The Democratic attacks escalated on Thursday with fresh accusations that Romney did not leave Bain Capital, an investment company that he co-founded, in 1999 – as he had said – but later. The date is important, as Bain did outsource jobs during the following years. Romney reacted by giving a series of network interviews that aired on Friday, demanding an apology from Obama for the attacks. “This is simply beneath the dignity of the presidency of the United States,” Romney told ABC. Romney called that “Chicago-style politics at its worst” and accused the president, who’s from Chicago, and his campaign of trying to shift attention from the economy and unemployment situation.
But it wasn’t just Obama pressuring Romney. “There is no whining in politics,” said John Weaver, a veteran Republican strategist. “Stop demanding an apology, release your tax returns.” In addition, conservatives commentators on Sunday’s political talk shows expressed their dissatisfaction with Romney’s apparent unwillingness to go on the offensive, as Romney spent the weekend without public events scheduled at one of his family retreats in New Hampshire.
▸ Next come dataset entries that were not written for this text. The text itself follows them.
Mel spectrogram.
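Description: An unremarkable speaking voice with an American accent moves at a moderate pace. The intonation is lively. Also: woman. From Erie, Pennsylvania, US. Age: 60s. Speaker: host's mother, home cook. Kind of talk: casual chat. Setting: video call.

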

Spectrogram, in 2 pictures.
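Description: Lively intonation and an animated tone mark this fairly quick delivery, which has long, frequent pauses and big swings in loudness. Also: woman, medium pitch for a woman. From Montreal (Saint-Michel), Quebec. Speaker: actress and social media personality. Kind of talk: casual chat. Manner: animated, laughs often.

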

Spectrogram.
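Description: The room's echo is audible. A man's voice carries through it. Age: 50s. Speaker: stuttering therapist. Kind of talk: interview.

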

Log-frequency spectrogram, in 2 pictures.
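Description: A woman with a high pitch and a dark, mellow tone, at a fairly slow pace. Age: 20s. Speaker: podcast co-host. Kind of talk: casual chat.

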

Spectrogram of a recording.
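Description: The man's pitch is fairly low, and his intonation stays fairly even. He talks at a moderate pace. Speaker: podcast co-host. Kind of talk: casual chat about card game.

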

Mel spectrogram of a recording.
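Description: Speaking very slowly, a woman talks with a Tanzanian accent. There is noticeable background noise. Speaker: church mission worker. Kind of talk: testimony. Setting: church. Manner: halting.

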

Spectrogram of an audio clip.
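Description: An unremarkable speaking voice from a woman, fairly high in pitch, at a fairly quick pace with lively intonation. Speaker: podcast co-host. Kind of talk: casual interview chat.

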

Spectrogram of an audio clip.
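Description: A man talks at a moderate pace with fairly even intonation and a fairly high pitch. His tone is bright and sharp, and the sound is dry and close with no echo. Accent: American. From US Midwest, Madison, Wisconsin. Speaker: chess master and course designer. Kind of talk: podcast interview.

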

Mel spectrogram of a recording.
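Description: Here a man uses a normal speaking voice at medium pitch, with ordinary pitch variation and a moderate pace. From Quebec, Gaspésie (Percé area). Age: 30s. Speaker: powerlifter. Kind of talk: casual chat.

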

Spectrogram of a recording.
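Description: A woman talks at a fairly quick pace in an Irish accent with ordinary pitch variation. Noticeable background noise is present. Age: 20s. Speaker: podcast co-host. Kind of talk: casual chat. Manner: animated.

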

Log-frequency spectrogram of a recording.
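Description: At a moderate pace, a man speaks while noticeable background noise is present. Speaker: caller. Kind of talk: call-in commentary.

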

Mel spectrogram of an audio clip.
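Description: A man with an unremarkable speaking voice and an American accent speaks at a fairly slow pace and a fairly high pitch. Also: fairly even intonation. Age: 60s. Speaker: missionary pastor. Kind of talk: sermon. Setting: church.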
At the same time, Obama stepped up his attacks on Romney on a two-day barnstorming tour across the critical swing state of Virginia. “He invested in companies that have been called pioneers of outsourcing,” the President said in Glen Allen. “I don’t want pioneers in outsourcing, I want some insourcing. I want to bring companies back.” Obama’s campaign also met Romney’s plea for an apology for the attacks with a mocking ad that charged that the firm shipped American jobs to China and Mexico, that Romney has personal wealth in investments in Switzerland, Bermuda and the Cayman Islands, and that as Massachusetts governor, he sent state jobs to India. “Mitt Romney’s not the solution. He’s the problem,” the ads says as Romney is heard singing America the Beautiful.
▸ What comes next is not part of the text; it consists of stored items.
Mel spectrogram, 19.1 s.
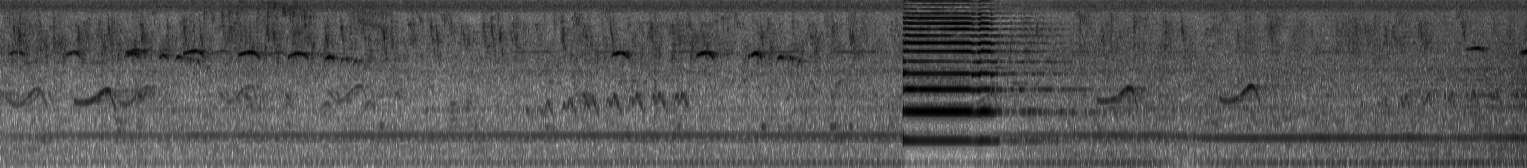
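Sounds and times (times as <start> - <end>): bird whistles and chirps: 0.0 - 5.1, 6.2 - 10.1, 13.5 - 14.5, 15.1 - 16.2, 16.9 - 19.0
steady low hum: 0.0 - 19.0.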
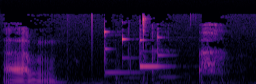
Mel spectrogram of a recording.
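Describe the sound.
A short electronic email notification chime plays on a phone being used for recording, a quick run of bright tonal beeps rising and stepping between pitches, clear, with a voice speaking just before and after it.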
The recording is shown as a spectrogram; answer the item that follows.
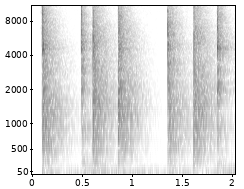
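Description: A quick, irregular series of about seven sharp cracks in two seconds, each with a short echo.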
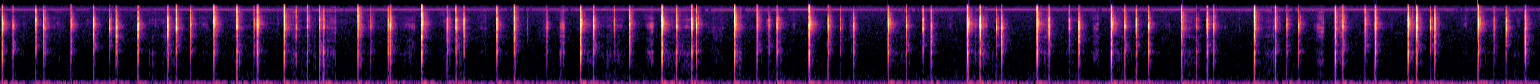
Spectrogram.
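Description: A green, conical, hollow plastic lid held in the hand is tapped and scratched with long painted nails. Rapid, dry, high clicks and scratches fall in quick succession, each dying away almost instantly, over a steady low hum.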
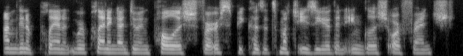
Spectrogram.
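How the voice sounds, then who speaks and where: A woman chatting on a video call as a parent, in a relaxed, chatty way. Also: medium pitch, fairly quick, dry recording. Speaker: participant parent. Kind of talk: casual video call chat. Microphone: laptop video call.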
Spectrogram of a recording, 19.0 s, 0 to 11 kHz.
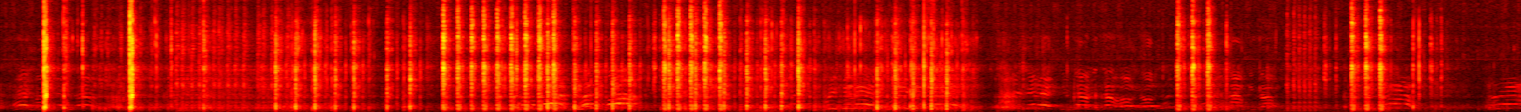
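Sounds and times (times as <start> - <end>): paintball markers firing: 0.5 - 13.5, 14.6 - 18.1.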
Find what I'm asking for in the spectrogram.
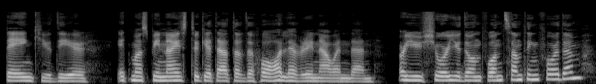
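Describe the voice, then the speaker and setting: A woman's voice: on the low side, fairly quick, no echo, studio quality, close to an everyday voice. A woman voicing a hardy, forthright Nord townswoman and guard in a fantasy video game, speaking in an earnest, firm, plain-spoken way. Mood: gentle, caring.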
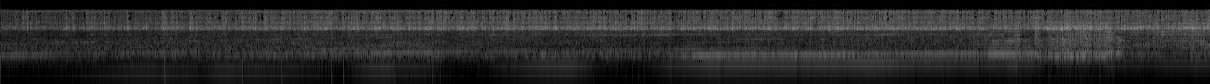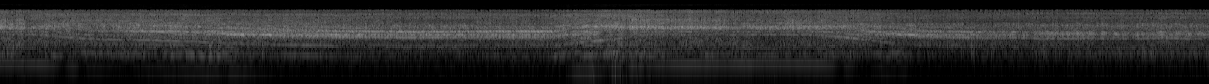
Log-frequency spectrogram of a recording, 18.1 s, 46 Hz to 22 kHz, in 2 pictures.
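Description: A cheap eBay electric motor runs at 3 volts, a close steady high whine with a gear-like buzz whose pitch dips and rises as the shaft is loaded and released.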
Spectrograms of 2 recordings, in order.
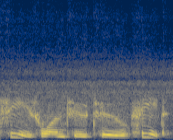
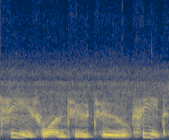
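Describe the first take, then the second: No difference in how they are said.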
The intensifying attacks and the calls for greater openness came amid stepped up attention to discrepancies between Securities and Exchange Commission filings and Romney’s recollection of his role at Boston-based Bain Capital. At stake is Romney’s chief contention that as a former businessman, he has the experience to create jobs and spur a struggling economy. The Obama campaign has countered that Romney ran a firm that pioneered the practice of sending American jobs out of the country and that his background is one of an investor. Romney insists that he stepped down from his private equity firm years earlier than federal records indicate.
Meanwhile, latest polls in swing states suggest that the President has an edge in Virginia and even in Florida. This should set off alarm bells at the Romney campaign, as it would be virtually impossible for Romney to win the election without carrying Florida. The new Obama ad was set to run in Florida, as well as in closely fought Colorado, Iowa, North Carolina, New Hampshire, Nevada, Ohio, Pennsylvania and Virginia. Virginia was once deeply conservative, and Republicans still dominate the rural south and west. But growing minority populations in the eastern cities and Washington suburbs, younger and independent-minded military families have transformed Virginia into one of the most important presidential battleground states of the election year. These are the groups that were targeted by Obama on his weekend campaign blitz.
Both campaigns see Virginia as a place where they need to drive home their messages – in person and on the air. For instance, the state’s capital, Richmond, is experiencing a presidential ad offensive like never before. For two months, Richmond has averaged nearly 1,000 presidential TV spots a week. That’s nearly ten times the 151 ads aired in the city four years ago when the state was carried by Barack Obama.